**EXERCISE BRIEF**
For any picture in the lines below, please leave it out and copy the rest exactly.

**PROVIDED RECORDS**

[Start of section]

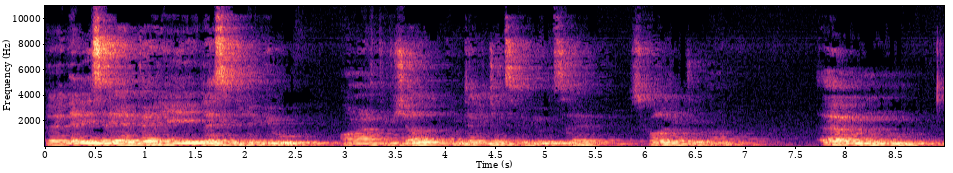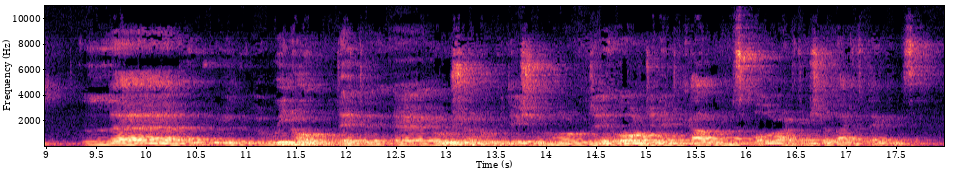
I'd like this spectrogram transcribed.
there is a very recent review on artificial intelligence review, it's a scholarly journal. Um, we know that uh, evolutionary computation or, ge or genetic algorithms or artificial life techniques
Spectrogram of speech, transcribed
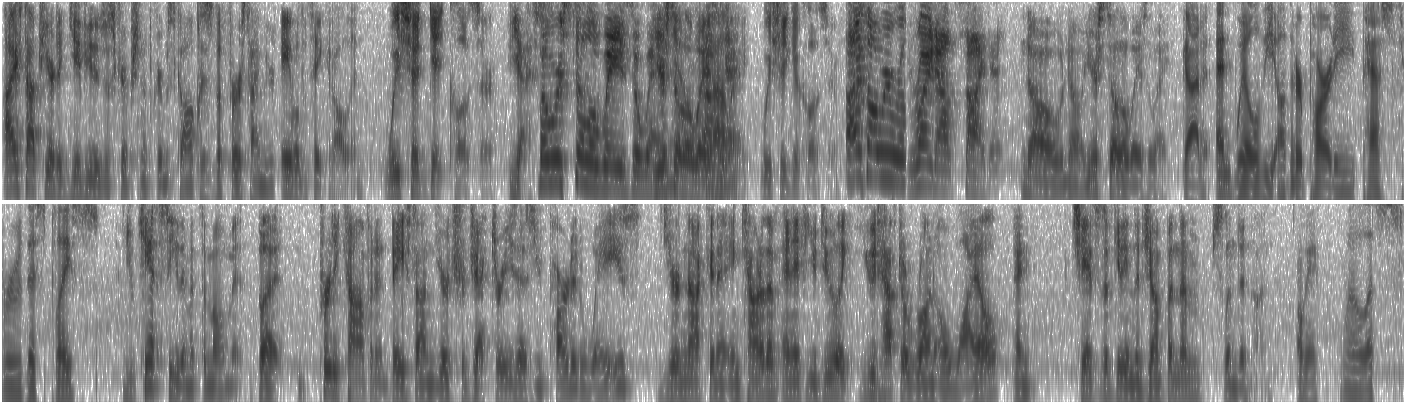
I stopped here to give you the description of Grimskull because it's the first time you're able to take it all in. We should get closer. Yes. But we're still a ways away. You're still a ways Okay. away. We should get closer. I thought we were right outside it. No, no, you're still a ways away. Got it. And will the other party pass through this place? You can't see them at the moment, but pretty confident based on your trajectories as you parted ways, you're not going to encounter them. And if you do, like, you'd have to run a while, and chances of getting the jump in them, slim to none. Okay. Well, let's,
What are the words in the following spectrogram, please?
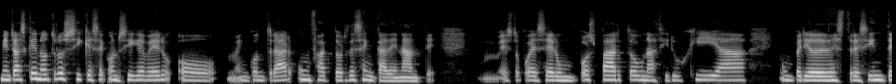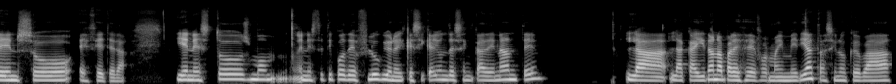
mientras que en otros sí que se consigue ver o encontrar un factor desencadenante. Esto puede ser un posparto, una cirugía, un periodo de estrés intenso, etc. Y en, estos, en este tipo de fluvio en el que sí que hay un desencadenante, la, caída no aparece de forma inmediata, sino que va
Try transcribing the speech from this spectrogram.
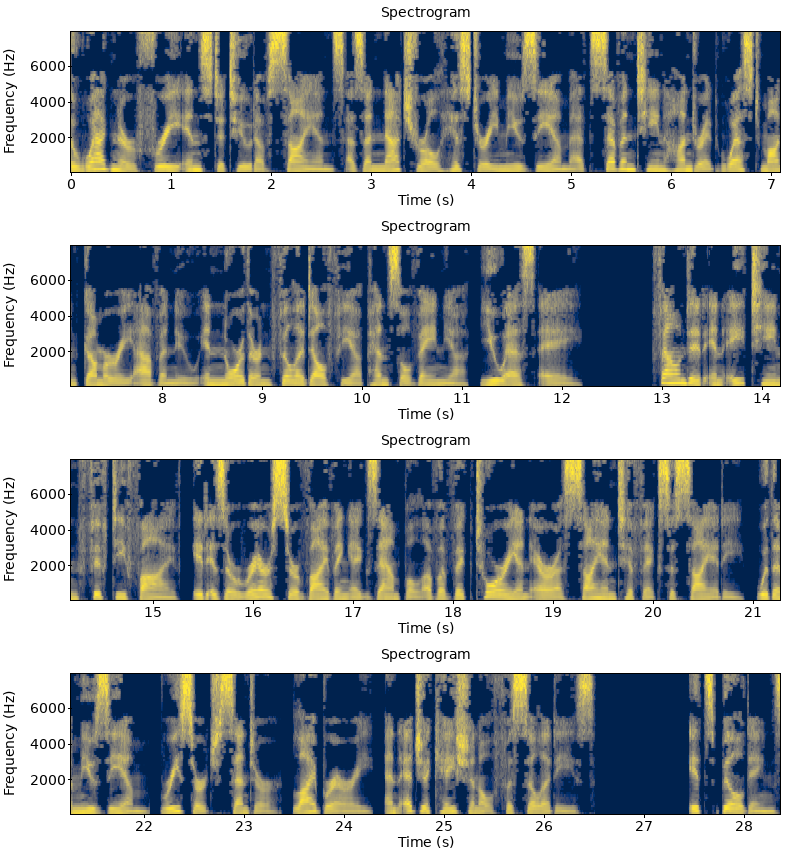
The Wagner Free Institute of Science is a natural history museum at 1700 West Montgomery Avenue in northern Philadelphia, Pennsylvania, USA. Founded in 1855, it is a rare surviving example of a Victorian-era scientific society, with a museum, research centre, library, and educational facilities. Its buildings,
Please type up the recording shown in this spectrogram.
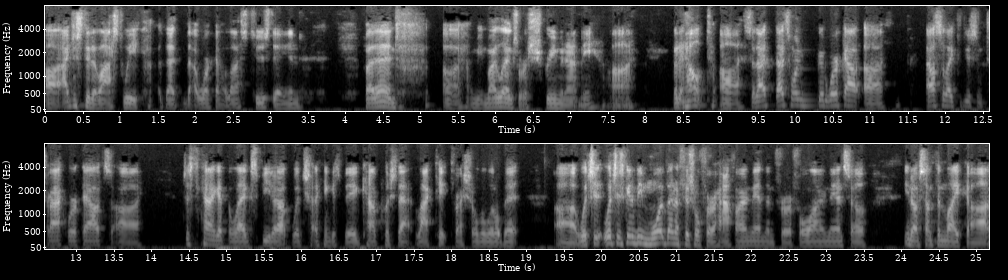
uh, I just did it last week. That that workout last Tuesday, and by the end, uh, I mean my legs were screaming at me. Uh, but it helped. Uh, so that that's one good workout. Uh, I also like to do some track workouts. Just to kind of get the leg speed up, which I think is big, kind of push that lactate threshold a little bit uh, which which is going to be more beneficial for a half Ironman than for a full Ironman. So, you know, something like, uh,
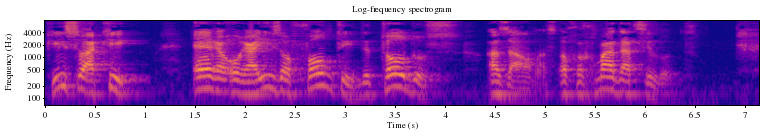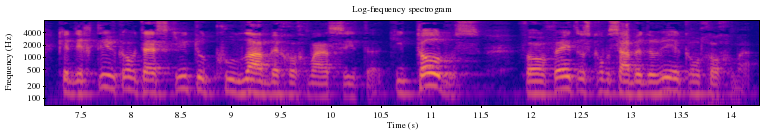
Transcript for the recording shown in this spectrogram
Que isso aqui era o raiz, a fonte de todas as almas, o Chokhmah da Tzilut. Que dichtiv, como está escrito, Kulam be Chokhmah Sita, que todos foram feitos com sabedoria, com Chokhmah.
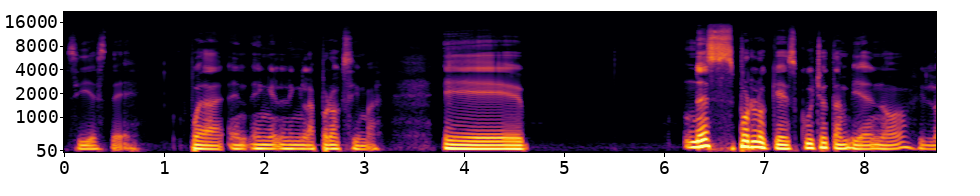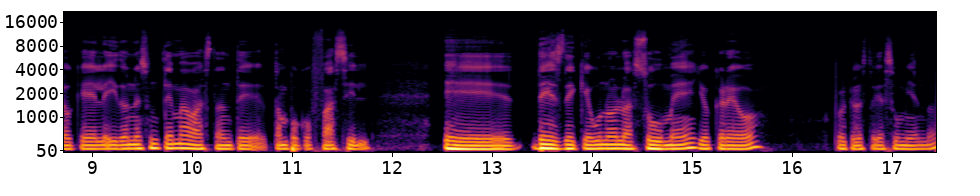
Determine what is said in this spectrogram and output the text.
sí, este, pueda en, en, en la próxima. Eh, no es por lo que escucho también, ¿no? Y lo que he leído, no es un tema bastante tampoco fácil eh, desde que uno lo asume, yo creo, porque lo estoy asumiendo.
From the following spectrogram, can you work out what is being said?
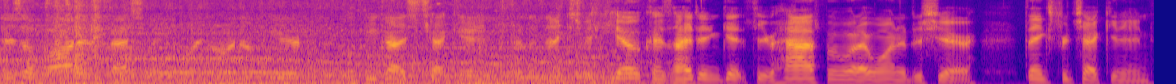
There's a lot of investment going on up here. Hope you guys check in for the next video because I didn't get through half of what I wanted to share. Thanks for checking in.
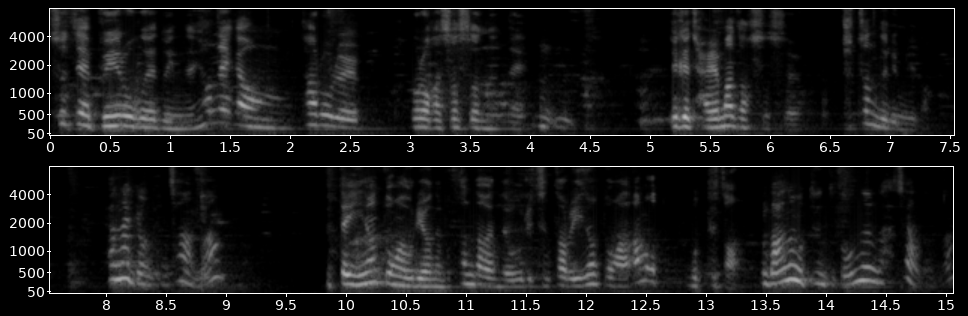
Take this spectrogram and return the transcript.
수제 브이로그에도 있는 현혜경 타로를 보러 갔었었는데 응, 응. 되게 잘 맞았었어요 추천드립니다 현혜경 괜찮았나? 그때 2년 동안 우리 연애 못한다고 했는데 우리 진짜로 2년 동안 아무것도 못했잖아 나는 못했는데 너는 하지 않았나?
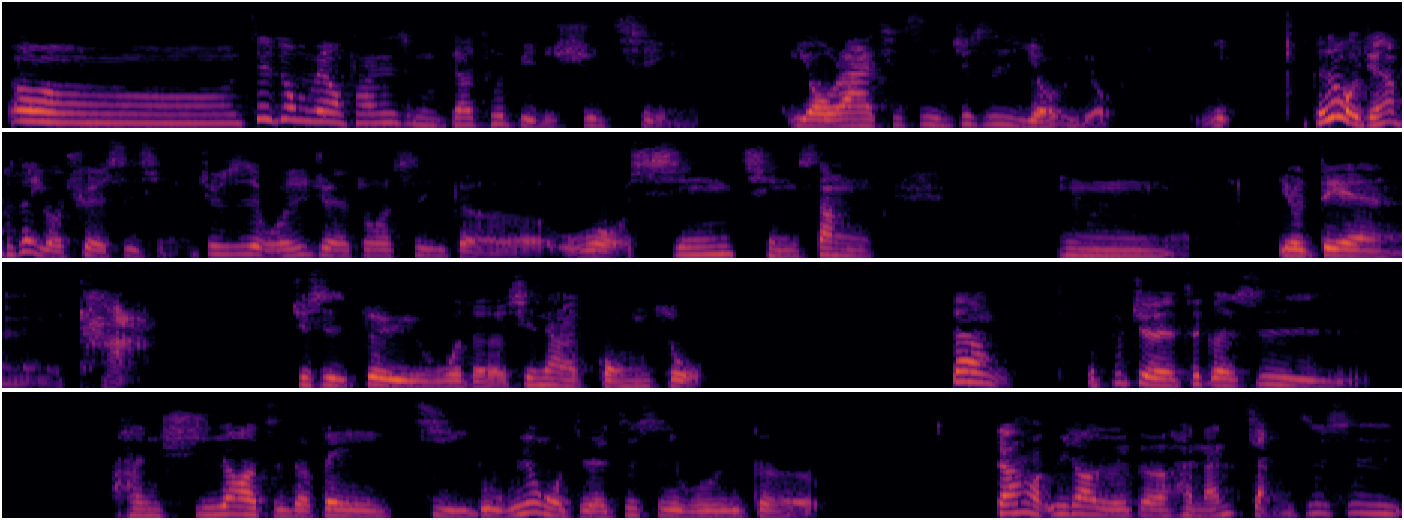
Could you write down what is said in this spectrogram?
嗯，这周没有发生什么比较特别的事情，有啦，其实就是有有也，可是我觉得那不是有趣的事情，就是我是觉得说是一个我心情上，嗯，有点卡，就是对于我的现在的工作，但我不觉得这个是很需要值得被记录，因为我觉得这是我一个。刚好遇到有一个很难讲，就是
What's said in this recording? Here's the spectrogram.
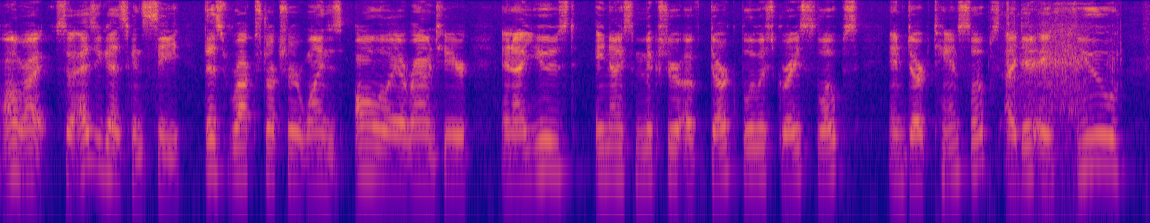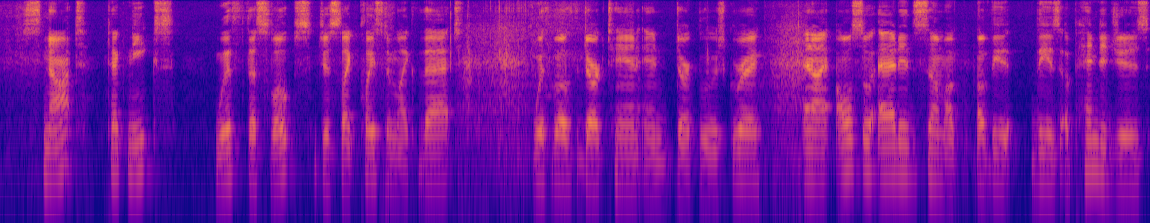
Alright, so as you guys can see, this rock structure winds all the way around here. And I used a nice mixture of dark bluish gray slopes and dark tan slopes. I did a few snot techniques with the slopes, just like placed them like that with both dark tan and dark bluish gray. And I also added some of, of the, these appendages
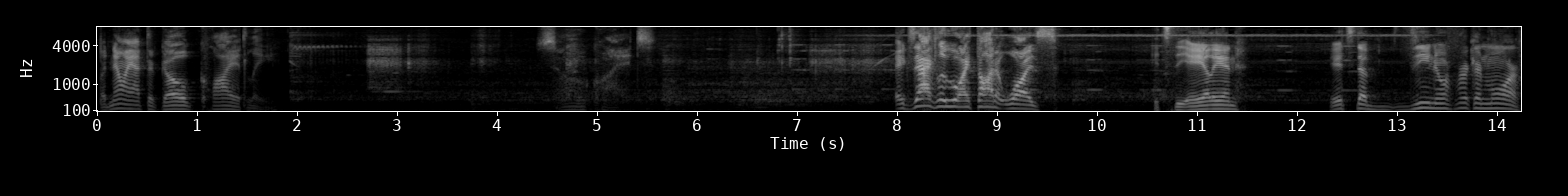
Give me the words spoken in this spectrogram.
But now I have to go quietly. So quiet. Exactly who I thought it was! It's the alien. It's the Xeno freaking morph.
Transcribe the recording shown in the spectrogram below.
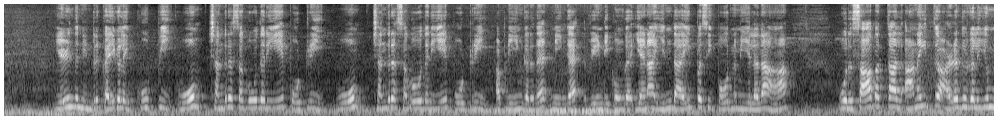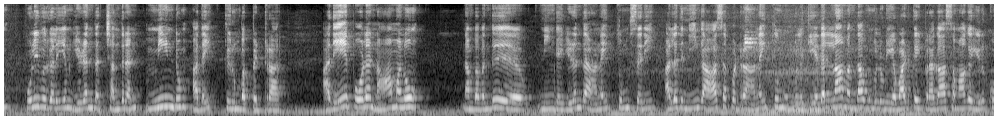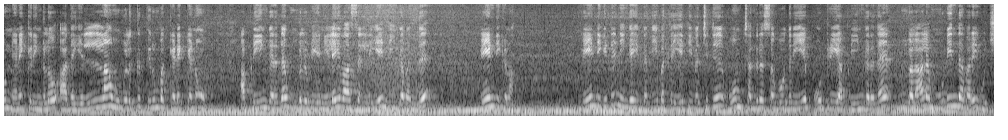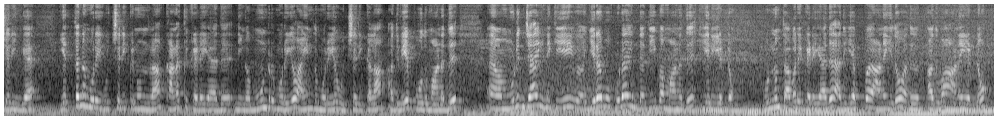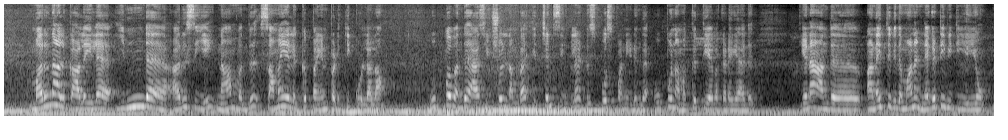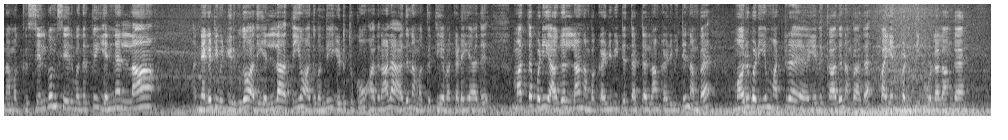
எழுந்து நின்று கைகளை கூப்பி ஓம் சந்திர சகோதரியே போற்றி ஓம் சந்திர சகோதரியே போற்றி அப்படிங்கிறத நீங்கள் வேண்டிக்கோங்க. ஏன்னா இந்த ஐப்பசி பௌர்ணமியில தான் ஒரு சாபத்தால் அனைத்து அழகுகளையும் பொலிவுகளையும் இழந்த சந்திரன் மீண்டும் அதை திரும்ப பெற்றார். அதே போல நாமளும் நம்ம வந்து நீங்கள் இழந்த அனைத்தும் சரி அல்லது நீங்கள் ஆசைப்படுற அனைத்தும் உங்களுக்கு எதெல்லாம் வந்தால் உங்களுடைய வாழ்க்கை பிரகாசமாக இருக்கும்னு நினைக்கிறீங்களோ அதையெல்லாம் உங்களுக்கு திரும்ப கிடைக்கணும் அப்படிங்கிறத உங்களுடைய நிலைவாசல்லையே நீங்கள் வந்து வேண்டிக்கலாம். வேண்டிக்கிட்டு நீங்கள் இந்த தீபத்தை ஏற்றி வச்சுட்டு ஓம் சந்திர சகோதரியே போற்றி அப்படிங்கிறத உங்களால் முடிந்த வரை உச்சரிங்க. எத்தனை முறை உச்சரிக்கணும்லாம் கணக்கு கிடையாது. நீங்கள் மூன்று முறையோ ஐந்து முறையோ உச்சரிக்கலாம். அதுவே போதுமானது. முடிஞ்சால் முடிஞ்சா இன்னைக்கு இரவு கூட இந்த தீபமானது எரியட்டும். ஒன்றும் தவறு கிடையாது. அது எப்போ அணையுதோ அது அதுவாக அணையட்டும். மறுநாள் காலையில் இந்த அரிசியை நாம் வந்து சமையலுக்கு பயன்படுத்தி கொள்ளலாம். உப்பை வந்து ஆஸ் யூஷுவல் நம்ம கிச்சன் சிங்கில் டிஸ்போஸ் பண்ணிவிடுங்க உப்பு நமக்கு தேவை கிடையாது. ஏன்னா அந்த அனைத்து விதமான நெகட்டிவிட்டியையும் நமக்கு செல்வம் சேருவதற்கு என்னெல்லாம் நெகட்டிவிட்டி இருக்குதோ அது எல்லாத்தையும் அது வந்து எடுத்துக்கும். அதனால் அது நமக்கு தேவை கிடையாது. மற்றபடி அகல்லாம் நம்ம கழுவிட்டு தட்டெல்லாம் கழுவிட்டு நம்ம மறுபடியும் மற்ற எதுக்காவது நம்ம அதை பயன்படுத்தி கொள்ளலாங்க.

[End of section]

**EXERCISE RESULT**
I'd like this spectrogram transcribed.
there is a very recent review on artificial intelligence review, it's a scholarly journal. Um, we know that uh, evolutionary computation or, ge or genetic algorithms or artificial life techniques
Spectrogram of speech, transcribed
I stopped here to give you the description of Grimskull because it's the first time you're able to take it all in. We should get closer. Yes. But we're still a ways away. You're still a ways Okay. away. We should get closer. I thought we were right outside it. No, no, you're still a ways away. Got it. And will the other party pass through this place? You can't see them at the moment, but pretty confident based on your trajectories as you parted ways, you're not going to encounter them. And if you do, like, you'd have to run a while, and chances of getting the jump in them, slim to none. Okay. Well, let's,
What are the words in the following spectrogram, please?
mientras que en otros sí que se consigue ver o encontrar un factor desencadenante. Esto puede ser un posparto, una cirugía, un periodo de estrés intenso, etc. Y en, estos, en este tipo de fluvio en el que sí que hay un desencadenante, la, caída no aparece de forma inmediata, sino que va
Try transcribing the speech from this spectrogram.
The Wagner Free Institute of Science is a natural history museum at 1700 West Montgomery Avenue in northern Philadelphia, Pennsylvania, USA. Founded in 1855, it is a rare surviving example of a Victorian-era scientific society, with a museum, research centre, library, and educational facilities. Its buildings,
Please type up the recording shown in this spectrogram.
uh, I just did it last week. That that workout last Tuesday, and by the end, uh, I mean my legs were screaming at me. Uh, but it helped. Uh, so that that's one good workout. Uh, I also like to do some track workouts. Just to kind of get the leg speed up, which I think is big, kind of push that lactate threshold a little bit uh, which which is going to be more beneficial for a half Ironman than for a full Ironman. So, you know, something like, uh,
Transcript for the recording shown in this spectrogram
Que isso aqui era o raiz, a fonte de todas as almas, o Chokhmah da Tzilut. Que dichtiv, como está escrito, Kulam be Chokhmah Sita, que todos foram feitos com sabedoria, com Chokhmah.
Determine what is said in this spectrogram and output the text.
sí, este, pueda en, en, en la próxima. Eh, no es por lo que escucho también, ¿no? Y lo que he leído, no es un tema bastante tampoco fácil eh, desde que uno lo asume, yo creo, porque lo estoy asumiendo.
From the following spectrogram, can you work out what is being said?
There's a lot of investment going on up here. Hope you guys check in for the next video because I didn't get through half of what I wanted to share. Thanks for checking in.
Take this spectrogram and return the transcript.
수제 브이로그에도 있는 현혜경 타로를 보러 갔었었는데 응, 응. 되게 잘 맞았었어요 추천드립니다 현혜경 괜찮았나? 그때 2년 동안 우리 연애 못한다고 했는데 우리 진짜로 2년 동안 아무것도 못했잖아 나는 못했는데 너는 하지 않았나?
Could you write down what is said in this spectrogram?
嗯，这周没有发生什么比较特别的事情，有啦，其实就是有有也，可是我觉得那不是有趣的事情，就是我是觉得说是一个我心情上，嗯，有点卡，就是对于我的现在的工作，但我不觉得这个是很需要值得被记录，因为我觉得这是我一个。刚好遇到有一个很难讲，就是
What's said in this recording? Here's the spectrogram.
Alright, so as you guys can see, this rock structure winds all the way around here. And I used a nice mixture of dark bluish gray slopes and dark tan slopes. I did a few snot techniques with the slopes, just like placed them like that with both dark tan and dark bluish gray. And I also added some of, of the, these appendages
Give me the words spoken in this spectrogram.
But now I have to go quietly. So quiet. Exactly who I thought it was! It's the alien. It's the Xeno freaking morph.
Transcribe the recording shown in the spectrogram below.
எழுந்து நின்று கைகளை கூப்பி ஓம் சந்திர சகோதரியே போற்றி ஓம் சந்திர சகோதரியே போற்றி அப்படிங்கிறத நீங்கள் வேண்டிக்கோங்க. ஏன்னா இந்த ஐப்பசி பௌர்ணமியில தான் ஒரு சாபத்தால் அனைத்து அழகுகளையும் பொலிவுகளையும் இழந்த சந்திரன் மீண்டும் அதை திரும்ப பெற்றார். அதே போல நாமளும் நம்ம வந்து நீங்கள் இழந்த அனைத்தும் சரி அல்லது நீங்கள் ஆசைப்படுற அனைத்தும் உங்களுக்கு எதெல்லாம் வந்தால் உங்களுடைய வாழ்க்கை பிரகாசமாக இருக்கும்னு நினைக்கிறீங்களோ அதையெல்லாம் உங்களுக்கு திரும்ப கிடைக்கணும் அப்படிங்கிறத உங்களுடைய நிலைவாசல்லையே நீங்கள் வந்து வேண்டிக்கலாம். வேண்டிக்கிட்டு நீங்கள் இந்த தீபத்தை ஏற்றி வச்சுட்டு ஓம் சந்திர சகோதரியே போற்றி அப்படிங்கிறத உங்களால் முடிந்த வரை உச்சரிங்க. எத்தனை முறை உச்சரிக்கணும்லாம் கணக்கு கிடையாது. நீங்கள் மூன்று முறையோ ஐந்து முறையோ உச்சரிக்கலாம். அதுவே போதுமானது. முடிஞ்சால் முடிஞ்சா இன்னைக்கு இரவு கூட இந்த தீபமானது எரியட்டும். ஒன்றும் தவறு கிடையாது. அது எப்போ அணையுதோ அது அதுவாக அணையட்டும். மறுநாள் காலையில் இந்த அரிசியை நாம் வந்து சமையலுக்கு பயன்படுத்தி கொள்ளலாம். உப்பை வந்து ஆஸ் யூஷுவல் நம்ம கிச்சன் சிங்கில் டிஸ்போஸ் பண்ணிவிடுங்க உப்பு நமக்கு தேவை கிடையாது. ஏன்னா அந்த அனைத்து விதமான நெகட்டிவிட்டியையும் நமக்கு செல்வம் சேருவதற்கு என்னெல்லாம் நெகட்டிவிட்டி இருக்குதோ அது எல்லாத்தையும் அது வந்து எடுத்துக்கும். அதனால் அது நமக்கு தேவை கிடையாது. மற்றபடி அகல்லாம் நம்ம கழுவிட்டு தட்டெல்லாம் கழுவிட்டு நம்ம மறுபடியும் மற்ற எதுக்காவது நம்ம அதை பயன்படுத்தி கொள்ளலாங்க.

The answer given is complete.